|YouTube||Use videos to strengthen your identity and engage with your audience|
|Spread visual content, give your followers a peek behind the scenes, use hashtags, organize photo contests|
|Google+||Allows deeplinks to specific blogs or websites|
|Guest blogger||Show your expertise and approach possible readers through channels that do not belong to you|
Step 4: Content planning
If you wish to have a loyal audience you need to consistently provide identifiable content. Determine the frequency of the different types of content on the different types of channels. Decide on exact dates and time to measure which type of publication does (not) generate a lot of traffic to your website. Planning ahead will save you a lot of time and headaches.
Think of content that fits a campaign or event that is already on your agenda. Are you organizing an event? Why not make a short video highlighting a person involved in the process! Other news or important, fun and relevant content is always a go.
Step 5: The editors
Assemble a team of editorial staff and assign each member a role – still using a magazine as a metaphor for your organization. Besides marketers and communications professionals, you should include experts from different departments. Look for colleagues who are photography hobbyists or have a talent for presenting.
The chief-editor is responsible for all the formats and supervises meetings and goals. The editor in chief is responsible for the published content and rates the tone of voice. All other editors are responsible for the different subjects and channels. Your organization can also join forces with an external agency that acts as a newsjacker.
Step 6: Content mapping
Content mapping is used to keep your audience entertained and informed during the period leading up to the distribution of your planned content. For instance, you are writing an article based on a previously conducted interview. In the mean time you can post a video quote or a picture of the interviewee to inform your audience. The benefit of planning your content is that you can maintain a good relationship with your audience by keeping them interested. Content mapping is derived from mind mapping, a great brainstorm technique. A useful tool to start mapping is a content ‘tree’. I placed an example of a content tree in a pdf file, provided by Bind Academie and Carlijn Postma, at the end of this post.
Never create content just to get your brand out there – this will result in a decrease of quality and relevance and eventually will make you lose your audience’s attention.
Five steps of content mapping
Decide on a subject or format.
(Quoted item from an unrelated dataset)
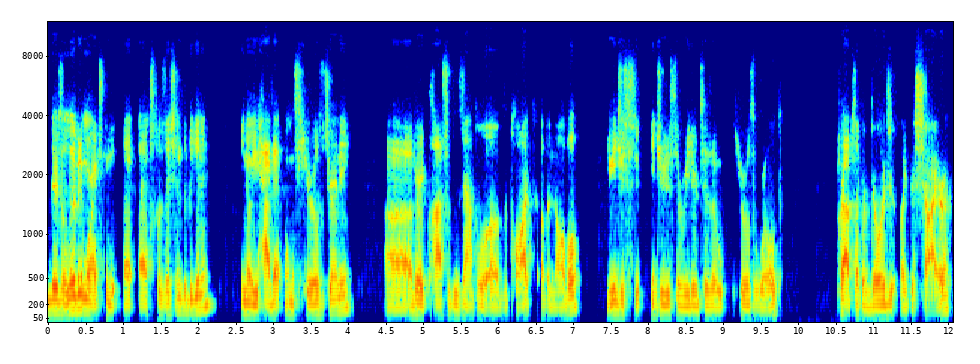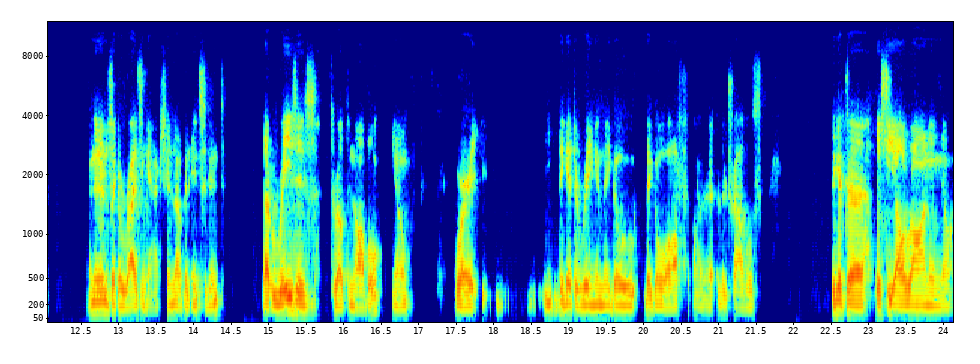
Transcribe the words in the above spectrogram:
there's a little bit more exp uh, exposition at the beginning. You know, you have that almost hero's journey, uh, a very classic example of the plot of a novel. You introduce, introduce the reader to the hero's world, perhaps like a village like the Shire. And then there's like a rising action of an incident that raises throughout the novel, you know, where they get the ring and they go they go off on their, travels. They get to they see Elrond and you know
Always start with a specific format with specific content and link to this with subtopics.
Divide it into subtopics. Don’t overdo it, stick to about five topics.
Think of four different approaches and angles for updates for every subtopic. Should it be a quote? Or is a 30-second video more effective or entertaining?
Decide on the types of content and channels. Keep the characteristics of the different types of channels mentioned earlier in mind.
Plan your posts. Choose different moments per day to reach your audience – statistics can show when your audience is active online.
You probably cannot wait to start your journey as a content marketer. This list will help you along the way.
1. Describe the brand, product, or campaign that needs a content marketing plan.
2. My magazine is a mix of:
3. My audience: I created this magazine for . My magazine is relevant and interesting for them, because .
4. My magazine’s tone of voice is
5. What formats will you use? Look at currently existing formats that are successful. Combine text, visual and audio.
6. Decide on a channel for each format.
7. The frequency of appearance for my format is
8. Who is your chief-editor, editor in chief and who will be editors?
Do you have a question for me? Or would you like me to tell you a little more about a certain topic or step? Don’t hesitate to leave a comment!
Sophie is an International Communication and Media student at the University of Applied Science of Utrecht. Her combined interest of the three w’s and marketing every now & then result in a piece of text. These words happen to show up on this blog. Read it or weep!
Source: Postma, C. (2014). Content marketing in 60 minuten. Uitgeverij Haystack, Zaltbommel.